"After the birth of my child, I thought that I would feel so much joy, but instead I'm irritable, worry constantly and feel totally overwhelmed. Is this normal?" Overwhelmed mum.
As a father, you always feel like you're looking at something you will never quite understand when you see the bond that develops almost instantly between mother and baby. Psychologists have called this "maternal preoccupation" because, of course, something so obvious needed a label.
But what happens when this initial joy, this "preoccupation" doesn't happen?
What most people know as "Post-Natal Depression" is now called "Perinatal Depression and Anxiety" or "PNDA" and captures the fact that, for many, depression and anxiety can happen both pre- and post-birth. (Perinatal means the weeks before and after birth).
It doesn't help that, for most women, being pregnant and the first few weeks after baby has arrived, are an emotional roller coaster.
The "baby blues" are a normal period of exhaustion and low mood that can strike after the initial hormonal surge and physical trauma of birth. Up to 80 per cent of women experience it and for some this can be quite intense. For others, they barely notice it. Either way it passes.
PNDA doesn't pass.
The struggles of early motherhood can also be overlooked or minimized. People think it's normal for mothers to struggle, be exhausted and overwhelmed.
However, I believe that in our culture we ask most mothers to do something very unnatural: In most instances after a couple of weeks of paternity leave their partner returns to work, family and friends excitement fades, and mother and baby are left alone, unsupported to just "cope".
And it's not only others that can find it hard to know what's going on. Often women feel deeply ashamed that they're not coping. Or that they're not as happy as others (or they themselves) think they should be.
But isn't this supposed to be the happiest time of your life?
Estimates vary but up to 15 to 20 per cent of new mothers have experienced symptoms of depression and anxiety. There is little doubt it is under-diagnosed. Fathers also experience depression as new parents, and we know even less about the prevalence rates of paternal depression.
However, we do know that early intervention is vital. We also know some are more at risk than others for developing PNDA. For instance if:
•You have a history of depression or bipolar disorder
•Your mother suffered from PNDA
•The baby has health problems or complications
•You have difficulty breast feeding
•You have a medically difficult or traumatic birth
•You've recently experienced other losses or stressors in your life
•You have little or no social support from family or others
If you or someone you know is concerned about their mood pre- or post-birth, make sure you talk to your lead maternity career, or your GP. In many centres specialist help is available.
• Next week (31 October to 8 November 2016) is PeriNatal Depression and Anxiety Awareness Week. For more see mothershelpers.co.nz
Where to get help
• Lifeline: 0800 543 354 (available 24/7)
• Suicide Crisis Helpline: 0508 828 865 (0508 TAUTOKO) (available 24/7)
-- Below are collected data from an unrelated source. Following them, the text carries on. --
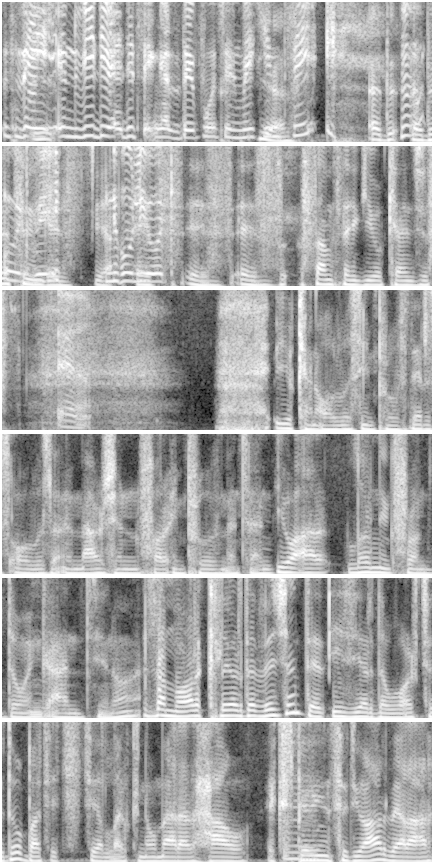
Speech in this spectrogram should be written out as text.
they in video editing as they put in making Yes. tea. Ed- editing is yeah, is is something you can just Yeah. You can always improve. There is always a margin for improvement, and you are learning from doing. Mm. And you know, the more clear the vision, the easier the work to do. But it's still like no matter how experienced you are, there are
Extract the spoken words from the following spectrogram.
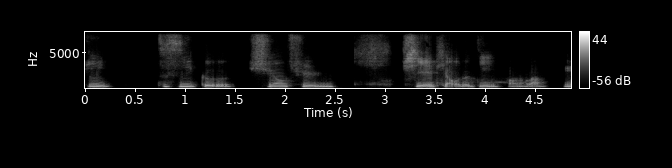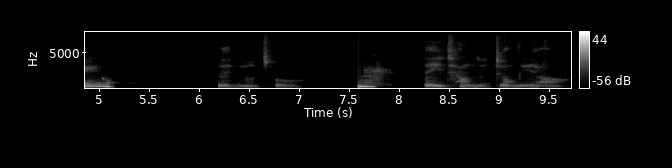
就是这是一个需要去协调的地方啦。嗯，对，没有错。嗯，非常的重要。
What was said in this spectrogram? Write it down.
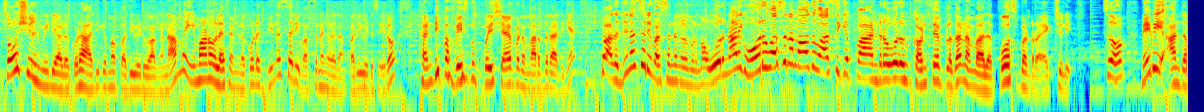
சோஷியல் மீடியால கூட அதிகமா பதிவிடுவாங்க. நம்ம இமானோல் எஃப்எம்ல கூட தினசரி வசனங்களை நான் பதிவிடு செய்றோம். கண்டிப்பா ஃபேஸ்புக் போய் ஷேர் பண்ண மறந்துடாதீங்க. ஸோ அந்த தினசரி வசனங்கள் மூலமா ஒரு நாளைக்கு ஒரு வசனமாவது வாசிக்கப்பான்ற ஒரு கான்செப்ட்ல தான் நம்ம அதை போஸ்ட் பண்றோம் ஆக்சுவலி ஸோ மேபி அந்த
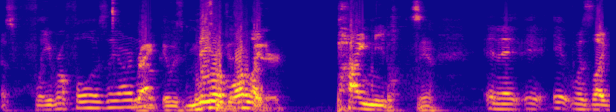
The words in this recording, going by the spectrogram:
as flavorful as they are now. right. It was were mostly more like- bitter. Pine needles. Yeah. And it, it, it was like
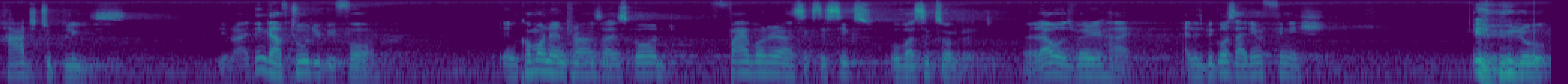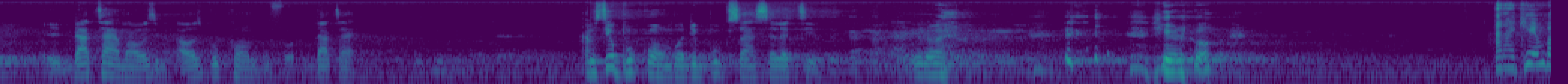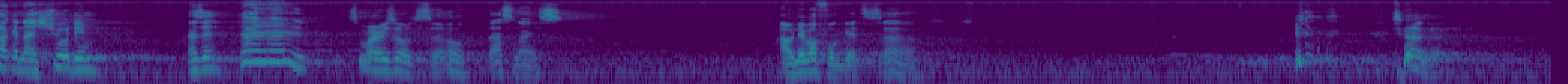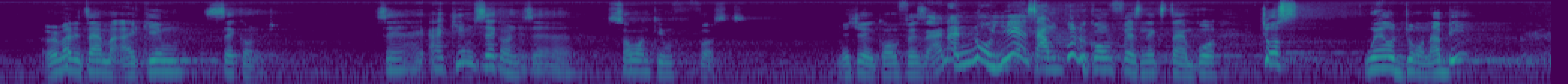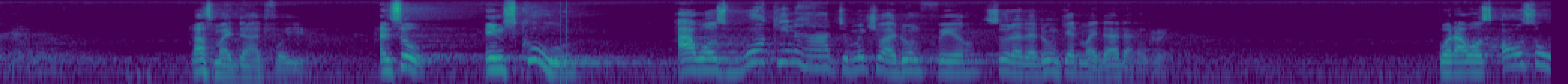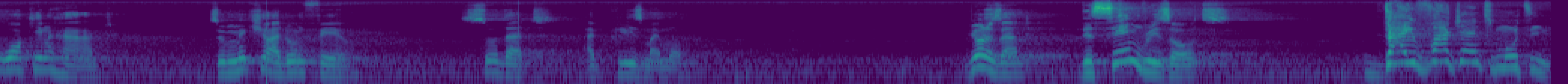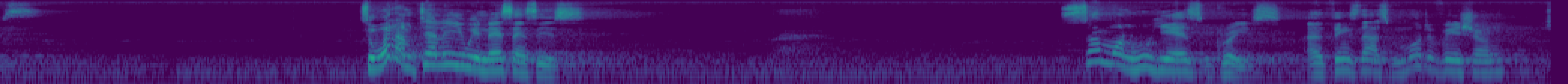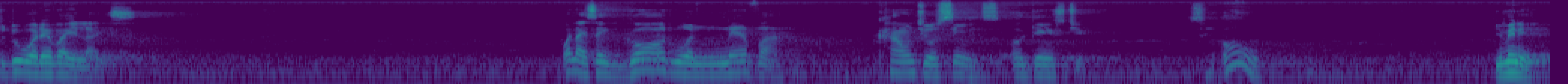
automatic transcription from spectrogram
hard to please. You know, I think I've told you before. In common entrance, I scored 566 over 600. And that was very high, and it's because I didn't finish. you know, that time I was I was bookworm before that time. I'm still bookworm, but the books are selective. You know, you know. And I came back and I showed him I said, Daddy, it's my results. Say, oh, that's nice. I'll never forget. Uh, I remember the time I came second. Say, I, I came second. He said, someone came first. Make sure you confess. And I know, yes, I'm going to confess next time, but just well done, Abby. That's my dad for you. And so, in school, I was working hard to make sure I don't fail so that I don't get my dad angry. But I was also working hard to make sure I don't fail so that I please my mom. Do you understand? The same results, divergent motives. So, what I'm telling you in essence is someone who hears grace and thinks that's motivation to do whatever he likes. When I say God will never count your sins against you, say, Oh, you mean it?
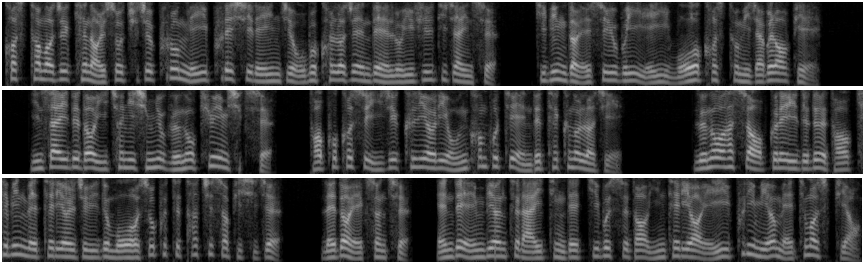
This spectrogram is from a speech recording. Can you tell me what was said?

• Youthline: 0800 376 633
• Kidsline: 0800 543 754 (available 24/7)
• Whatsup: 0800 942 8787 (1pm to 11pm)
• Depression helpline: 0800 111 757 (available 24/7)
If it is an emergency and you feel like you or someone else is at risk, call 111.